■ WHAT THE TASK ASKS:
Print the entire listing below word for word, excluding its pictures.
Segment Open
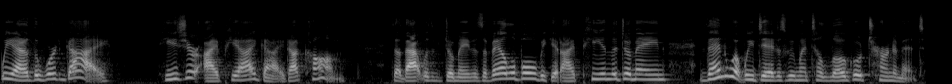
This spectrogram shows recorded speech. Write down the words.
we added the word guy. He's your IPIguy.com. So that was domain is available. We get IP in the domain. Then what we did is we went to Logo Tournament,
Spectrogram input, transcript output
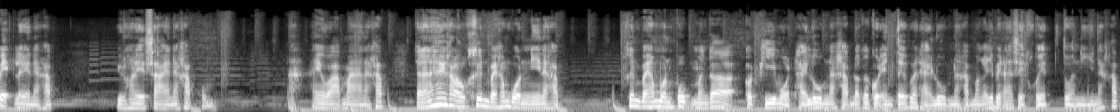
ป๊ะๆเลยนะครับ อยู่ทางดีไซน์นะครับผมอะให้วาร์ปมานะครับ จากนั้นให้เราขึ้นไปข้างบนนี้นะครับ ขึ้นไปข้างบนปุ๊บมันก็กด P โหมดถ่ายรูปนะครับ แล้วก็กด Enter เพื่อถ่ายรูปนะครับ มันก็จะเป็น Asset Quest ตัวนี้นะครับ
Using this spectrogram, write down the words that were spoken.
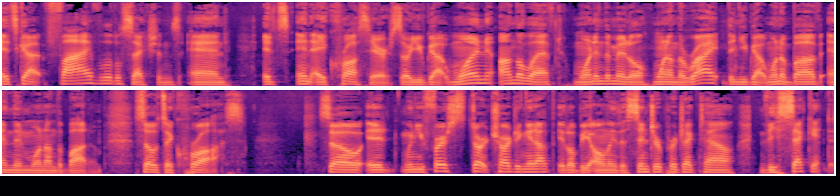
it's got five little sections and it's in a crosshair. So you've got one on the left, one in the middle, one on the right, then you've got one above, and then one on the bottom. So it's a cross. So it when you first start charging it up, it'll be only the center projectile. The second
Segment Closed
■ SOLUTION BELOW:
This spectrogram shows recorded speech. Write down the words.
we added the word guy. He's your IPIguy.com. So that was domain is available. We get IP in the domain. Then what we did is we went to Logo Tournament,
Spectrogram input, transcript output
ป๊ะๆเลยนะครับ อยู่ทางดีไซน์นะครับผมอะให้วาร์ปมานะครับ จากนั้นให้เราขึ้นไปข้างบนนี้นะครับ ขึ้นไปข้างบนปุ๊บมันก็กด P โหมดถ่ายรูปนะครับ แล้วก็กด Enter เพื่อถ่ายรูปนะครับ มันก็จะเป็น Asset Quest ตัวนี้นะครับ
Using this spectrogram, write down the words that were spoken.
it's got five little sections and it's in a crosshair. So you've got one on the left, one in the middle, one on the right, then you've got one above, and then one on the bottom. So it's a cross. So it when you first start charging it up, it'll be only the center projectile. The second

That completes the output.